:: Your task ::
Output the complete listing exactly, please, and keep the pictures out of it.

[Records to process]

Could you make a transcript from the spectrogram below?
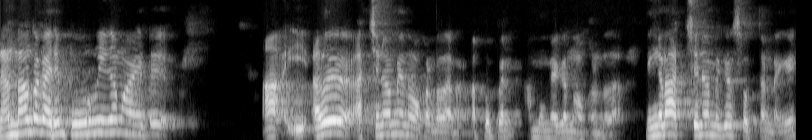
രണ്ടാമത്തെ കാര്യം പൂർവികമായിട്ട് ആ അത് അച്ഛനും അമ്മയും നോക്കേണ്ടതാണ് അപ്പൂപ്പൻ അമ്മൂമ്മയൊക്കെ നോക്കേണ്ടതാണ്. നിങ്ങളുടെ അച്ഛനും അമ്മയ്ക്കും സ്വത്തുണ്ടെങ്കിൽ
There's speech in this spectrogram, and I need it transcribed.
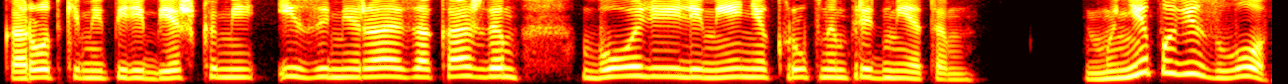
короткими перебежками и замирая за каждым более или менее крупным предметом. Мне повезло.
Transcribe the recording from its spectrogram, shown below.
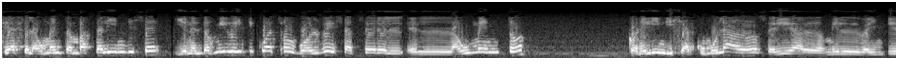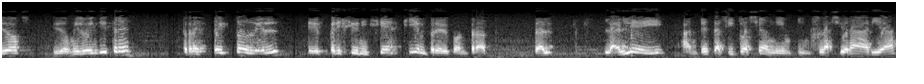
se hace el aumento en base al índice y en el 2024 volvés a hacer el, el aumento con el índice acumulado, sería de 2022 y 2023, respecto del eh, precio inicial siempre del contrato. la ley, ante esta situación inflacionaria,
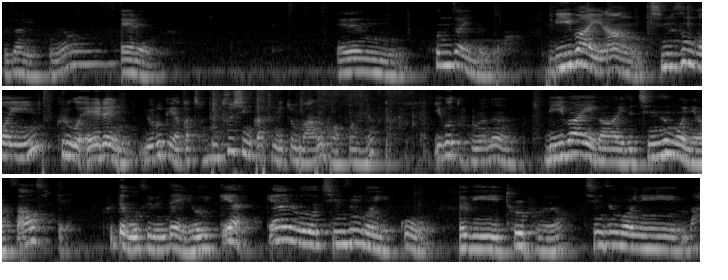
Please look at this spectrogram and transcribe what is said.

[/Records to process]

:: Answer space ::
Could you make a transcript from the spectrogram below?
രണ്ടാമത്തെ കാര്യം പൂർവികമായിട്ട് ആ അത് അച്ഛനും അമ്മയും നോക്കേണ്ടതാണ് അപ്പൂപ്പൻ അമ്മൂമ്മയൊക്കെ നോക്കേണ്ടതാണ്. നിങ്ങളുടെ അച്ഛനും അമ്മയ്ക്കും സ്വത്തുണ്ടെങ്കിൽ
There's speech in this spectrogram, and I need it transcribed.
короткими перебежками и замирая за каждым более или менее крупным предметом. Мне повезло.
Transcribe the recording from its spectrogram, shown below.
se hace el aumento en base al índice y en el 2024 volvés a hacer el, el aumento con el índice acumulado, sería de 2022 y 2023, respecto del eh, precio inicial siempre del contrato. la ley, ante esta situación inflacionaria,
Please look at this spectrogram and transcribe what is said.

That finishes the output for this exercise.